Shadi Hamid in First Things:
The Middle East was ahead of its time—and certainly ahead of the West—on at least one thing: existential debates over culture, identity, and religion. During the heady, sometimes frightening days of the Arab Spring, the region was struggling over some of the same questions Americans are contending with today. What does it mean to be a nation? What do citizens need to agree on in order to be or become a people? Must the “people” be united, or can they be divided?
The fall of stagnant Arab autocracies opened up a divide over religion, illiberalism, and the relationship between Islam and the state. Liberalism—with its emphasis on nonnegotiable freedoms, individual autonomy, and minority rights—faced an uphill battle. Liberalism requires liberals, and there simply weren’t enough of them.
In the Middle East, Muslims went further, because they could.

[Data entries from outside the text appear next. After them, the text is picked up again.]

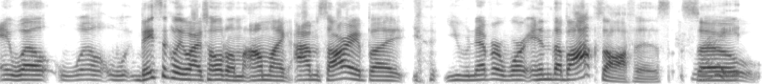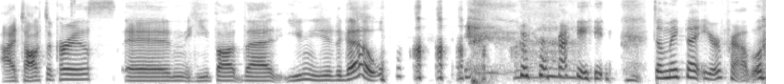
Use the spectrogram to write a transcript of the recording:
and well, well, basically what I told him, I'm like, I'm sorry, but you never were in the box office. So I talked to Chris and he thought that you needed to go. right. Don't make that your problem.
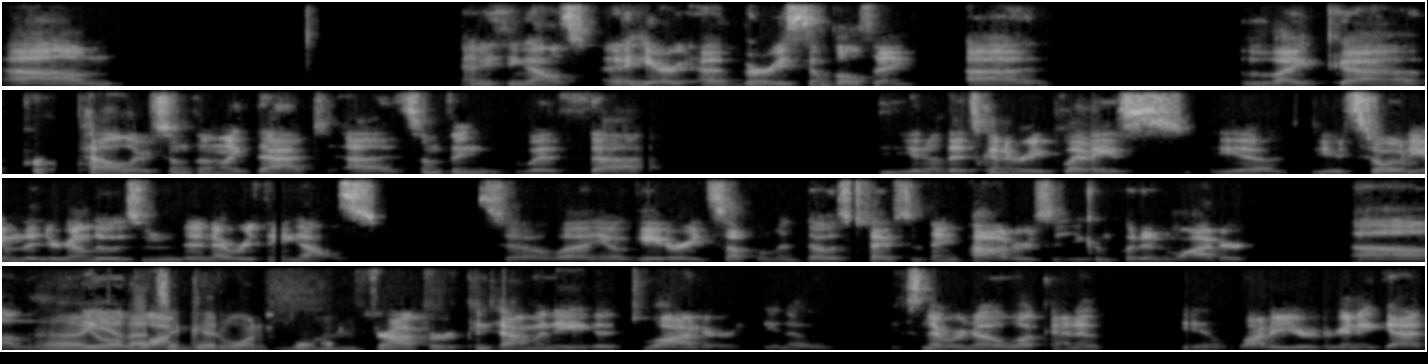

In the absence of a preexisting liberal consensus, alternatives to liberalism—in the form of Islamism—weren’t merely considered; they were voted into power.